If you're curious about what I've been knitting -- and you happen to be on Ravelry (Ha!  None of my gift-recipients are. . . ) -- you can see this and this.


Be sure to visit Kat today, for actual knitting (and, hopefully, not much actual unraveling).

Thinking About . . . 60

Way back . . . in 1996 . . . as my mom was getting ready to celebrate her 60th birthday, she struggled.  The whole concept of aging was hard for her to accept, and she fought it.


(My mom and dad in July 1996, as they celebrated their 40th anniversary -- days after my mom's 60th birthday.)

I think that, somehow, for my mom, "turning 60" meant walking through a door clearly marked ELDERLY.

I didn't understand this at all at the time, and quite frankly, I probably didn't try that hard.  Because as my mom was turning 60, I was 37.  With a 7-year-old and a 4-year-old. . .  


And a job.  And a dog.  And a husband who worked really hard.  And we were building our cottage.  And I was applying for grad school.  So.  Probably not at my most sympathetic.

And especially because my mom was vibrant, active, beautiful!  Not . . . OLD.  And certainly not on the verge of elderly.

But, at 60, she was mourning her younger self.  The smooth skin.  The tiny waist.  Jeans that fit.  Feeling good in a bathing suit.  A sense that life had meaning and purpose . . . and a future.  She was beginning to feel time slipping away.  And she didn't like it at all.

Eventually, she snapped out of it and got through it.  She turned 60 and settled into her life and pretty soon, we kind of forgot the difficulties she had . . . turning 60.

Fast forward . . . 23 years.

Now, it's me on the cusp of 60.


I've been thinking a lot about my mom.  Remembering what a hard time she had when she was standing where I am today.  And I've been thinking about how . . . I don't feel like my mom did.  At all.  Not even a little bit.

It makes me wonder why.  What's the difference?  Why was 60 so hard for my mom . . . but not for me?  

First, there's the cancer thing.  Once I got through chemo, I just didn't care about how old I was anymore.  Because getting older . . . means you're still alive!  And, for me, that's a gift.  (More birthdays!  Yes, please!)

So there is that perspective.  But even without the cancer thing, I just don't feel bad about getting older.  Sure, there are things that just suck about aging (lack of collagen in the skin, for example, or degrading eyesight; colonoscopies; the shingles shot. . .to name just a few), but generally, I feel READY to to turn 60.  
Ready to embrace my years -- ALL of them.  
Ready to tackle aging -- with intention!
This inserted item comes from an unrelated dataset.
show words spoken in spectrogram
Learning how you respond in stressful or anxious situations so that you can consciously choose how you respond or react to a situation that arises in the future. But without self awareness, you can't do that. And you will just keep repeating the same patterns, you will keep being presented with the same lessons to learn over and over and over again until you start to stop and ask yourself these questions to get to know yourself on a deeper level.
Because, really.
What ELSE is there to do about it?

As I turn 60 next year, I'm going to be exploring . . . aging with intention.  I want to embrace turning 60 (and 70) (and 80) . . . 
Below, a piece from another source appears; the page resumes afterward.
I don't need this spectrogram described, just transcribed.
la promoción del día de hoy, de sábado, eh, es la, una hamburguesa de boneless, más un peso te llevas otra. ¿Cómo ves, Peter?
  • feeling as good as I can
  • feeling as happy as I can
  • feeling as badass as I can

So stay tuned.
(Because we're all in this together.)

Sometimes Mondays
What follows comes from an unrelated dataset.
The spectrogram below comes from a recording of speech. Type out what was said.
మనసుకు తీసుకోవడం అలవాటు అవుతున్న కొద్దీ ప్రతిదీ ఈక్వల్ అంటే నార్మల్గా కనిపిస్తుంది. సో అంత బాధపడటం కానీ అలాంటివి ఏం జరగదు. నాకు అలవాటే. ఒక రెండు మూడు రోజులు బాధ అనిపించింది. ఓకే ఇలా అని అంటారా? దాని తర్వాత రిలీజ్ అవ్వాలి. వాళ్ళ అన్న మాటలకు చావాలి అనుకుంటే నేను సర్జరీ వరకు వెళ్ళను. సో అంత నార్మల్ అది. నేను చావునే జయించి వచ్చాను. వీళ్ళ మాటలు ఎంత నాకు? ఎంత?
. . . look like you better get your butt in gear.


(Yeah.  This photo has nothing to do with Mondays at all.  But it is pretty.  And it will serve to remind me that I still owe you a post about the SOFA exhibit I went to in Chicago . . . 10 days ago already.  Because this is one of the photos I took at SOFA.)

Last week became one of those "lost weeks" for me.  Between the election and then that dang shingles shot . . . and then feeling like I was entitled to a bit of a break because of that dang shingles shot . . . and some other commitments, I just sort of checked out on Regular Life.

Definitely time to get my butt in gear!
(And how about YOU?  How's your Monday looking so far?)